Task: Only certain lines below are wanted: those starting at the line containing "Language: Gujarati" and ending at the line containing "Language: Tamil", both included, each retyped exactly.

Available records:
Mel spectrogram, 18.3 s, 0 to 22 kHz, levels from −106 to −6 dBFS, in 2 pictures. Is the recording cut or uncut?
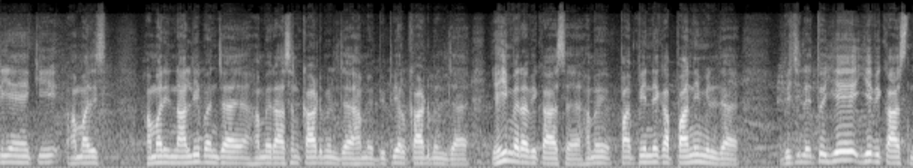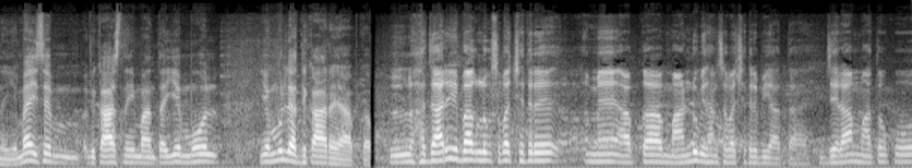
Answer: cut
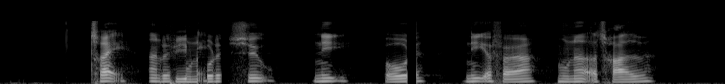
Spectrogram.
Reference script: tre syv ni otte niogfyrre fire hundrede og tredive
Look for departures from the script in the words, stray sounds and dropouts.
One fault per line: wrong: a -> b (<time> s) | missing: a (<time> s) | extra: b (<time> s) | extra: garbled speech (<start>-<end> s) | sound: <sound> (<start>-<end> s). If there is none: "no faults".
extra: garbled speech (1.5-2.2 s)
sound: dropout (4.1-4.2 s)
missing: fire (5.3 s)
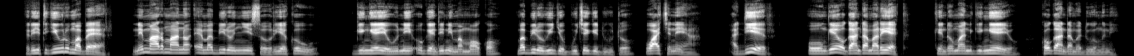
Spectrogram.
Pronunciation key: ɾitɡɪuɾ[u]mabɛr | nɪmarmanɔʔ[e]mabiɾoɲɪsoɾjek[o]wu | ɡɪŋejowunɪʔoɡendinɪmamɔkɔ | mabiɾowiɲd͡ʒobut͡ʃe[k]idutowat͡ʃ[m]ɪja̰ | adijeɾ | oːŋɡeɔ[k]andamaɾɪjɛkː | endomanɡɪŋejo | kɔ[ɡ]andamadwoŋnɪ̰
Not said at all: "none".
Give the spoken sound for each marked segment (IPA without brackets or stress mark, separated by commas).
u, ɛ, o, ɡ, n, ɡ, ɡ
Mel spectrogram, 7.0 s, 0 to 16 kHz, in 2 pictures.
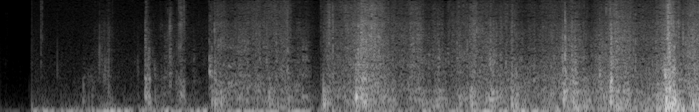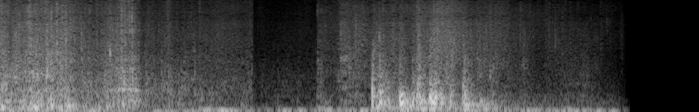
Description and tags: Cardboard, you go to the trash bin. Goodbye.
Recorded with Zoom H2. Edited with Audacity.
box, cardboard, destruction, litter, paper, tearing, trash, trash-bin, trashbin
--
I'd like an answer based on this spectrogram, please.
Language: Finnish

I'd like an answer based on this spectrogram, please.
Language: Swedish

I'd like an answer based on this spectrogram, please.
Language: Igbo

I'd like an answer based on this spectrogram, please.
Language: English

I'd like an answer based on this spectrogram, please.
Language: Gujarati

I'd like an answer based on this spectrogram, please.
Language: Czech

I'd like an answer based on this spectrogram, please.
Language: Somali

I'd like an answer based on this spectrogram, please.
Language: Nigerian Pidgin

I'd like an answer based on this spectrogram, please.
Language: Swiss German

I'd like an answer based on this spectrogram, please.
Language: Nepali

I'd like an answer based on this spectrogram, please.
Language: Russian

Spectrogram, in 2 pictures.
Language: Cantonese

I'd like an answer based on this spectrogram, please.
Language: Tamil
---
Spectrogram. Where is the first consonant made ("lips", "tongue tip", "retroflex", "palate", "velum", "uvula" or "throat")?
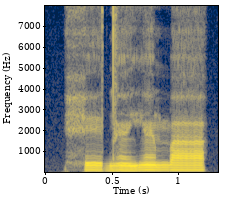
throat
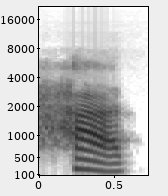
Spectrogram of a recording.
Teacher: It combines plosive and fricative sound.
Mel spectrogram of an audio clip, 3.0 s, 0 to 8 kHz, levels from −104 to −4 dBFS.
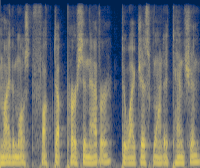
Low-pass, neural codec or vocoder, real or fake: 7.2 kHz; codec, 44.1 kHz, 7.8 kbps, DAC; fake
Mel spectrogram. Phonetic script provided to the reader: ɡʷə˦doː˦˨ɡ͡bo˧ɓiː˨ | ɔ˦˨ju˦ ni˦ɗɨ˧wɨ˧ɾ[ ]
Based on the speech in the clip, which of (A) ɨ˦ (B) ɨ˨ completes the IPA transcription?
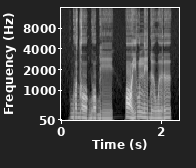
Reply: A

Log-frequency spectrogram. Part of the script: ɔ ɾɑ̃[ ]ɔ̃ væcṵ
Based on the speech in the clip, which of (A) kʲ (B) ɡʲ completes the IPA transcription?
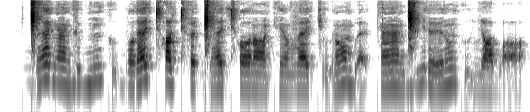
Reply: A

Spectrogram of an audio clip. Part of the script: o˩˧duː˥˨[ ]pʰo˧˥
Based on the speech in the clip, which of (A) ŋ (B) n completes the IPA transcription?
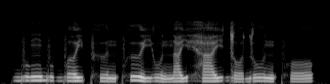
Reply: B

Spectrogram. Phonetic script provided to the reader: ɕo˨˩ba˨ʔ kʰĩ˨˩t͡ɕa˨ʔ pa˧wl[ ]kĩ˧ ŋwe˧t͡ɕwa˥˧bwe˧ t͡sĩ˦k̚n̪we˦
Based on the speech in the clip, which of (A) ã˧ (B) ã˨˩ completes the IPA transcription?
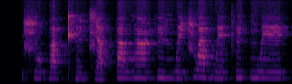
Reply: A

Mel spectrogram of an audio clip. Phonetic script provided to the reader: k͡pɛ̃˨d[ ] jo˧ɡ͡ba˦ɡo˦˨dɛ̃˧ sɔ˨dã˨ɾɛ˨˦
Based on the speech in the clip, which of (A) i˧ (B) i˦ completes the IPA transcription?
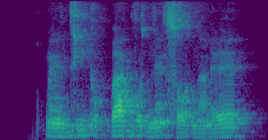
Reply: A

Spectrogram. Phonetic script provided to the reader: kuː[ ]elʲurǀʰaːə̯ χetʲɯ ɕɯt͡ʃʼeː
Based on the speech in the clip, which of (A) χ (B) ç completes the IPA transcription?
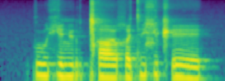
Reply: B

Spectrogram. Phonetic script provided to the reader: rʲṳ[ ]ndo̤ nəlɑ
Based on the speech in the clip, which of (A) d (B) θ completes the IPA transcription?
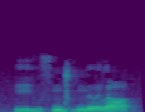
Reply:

Your response:
Language: Gujarati

I'd like an answer based on this spectrogram, please.
Language: Czech

I'd like an answer based on this spectrogram, please.
Language: Somali

I'd like an answer based on this spectrogram, please.
Language: Nigerian Pidgin

I'd like an answer based on this spectrogram, please.
Language: Swiss German

I'd like an answer based on this spectrogram, please.
Language: Nepali

I'd like an answer based on this spectrogram, please.
Language: Russian

Spectrogram, in 2 pictures.
Language: Cantonese

I'd like an answer based on this spectrogram, please.
Language: Tamil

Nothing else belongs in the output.